Hunter Douglas Architectural’s award-winning Heartfelt® modular felt ceiling system is now available for walls.
Two years after it launched the world’s first modular and linear felt ceiling system, it has successfully applied the unique system to walls, creating a warm and inviting ambience to a space.
The technical experts at Hunter Douglas Architectural created a locking device on the carrier system so that it could be used on straight walls. A solution for curved walls has also been engineered.
Pieter van Rees, Business Development Manager, Ceilings, said an extra, small profile was added to the carrier system, which pushes the wall panels down and outwards, fixing them in place securely.
The additional application means architects and interior designers now have the exciting option to include both a felt ceiling and wall on projects, creating a seamless visual effect.
“When we first developed this product as a ceiling, we thought it would be fit for a wall,” he said. “Having developed a carrier system for it, we are pleased with how it performs and we believe it will be a popular choice in many settings.
“It is a forgiving material, so even if it is bumped into, it bounces back, and it also creates a warm ambience. While the ceilings are the dominant acoustic absorber, the HeartFelt® wall acts as a local additional sound treatment, absorbing sound up to two metres.”
The wall panels come in lengths of 1000mm-6000mm and dimensions of 40 x 55 mm available in five shades of grey and five earth tones.
The linear felt panels are made of non-woven, thermoformed PES fibres and because they have no finishing coat, they are 100% recyclable. The aluminium carriers and galvanised steel hangers are also 100% recyclable. The total system has been certified C2C bronze level.
The Hasselt City Hall in Belgium is the first building to use HeartFelt® as a wall application, and it has been used to stunning effect across 4,000m2.

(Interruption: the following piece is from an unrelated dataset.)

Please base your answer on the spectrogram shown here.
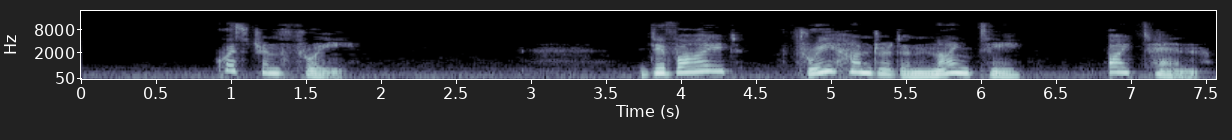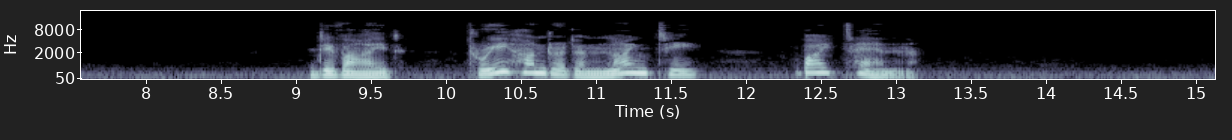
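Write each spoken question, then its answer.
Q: Divide 390 by 10.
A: 39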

In the building’s public hall, a 40m length of wall, ranging in height from 8.5m to 4.0m, was covered with vertically placed panels and these continue for another 22m into the back office. The wavy parapet around the large mezzanine in the public hall also has vertically mounted panels. In the offices, the walls above the wall cabinets are lined with horizontal panels and this application partially merges into the ceiling.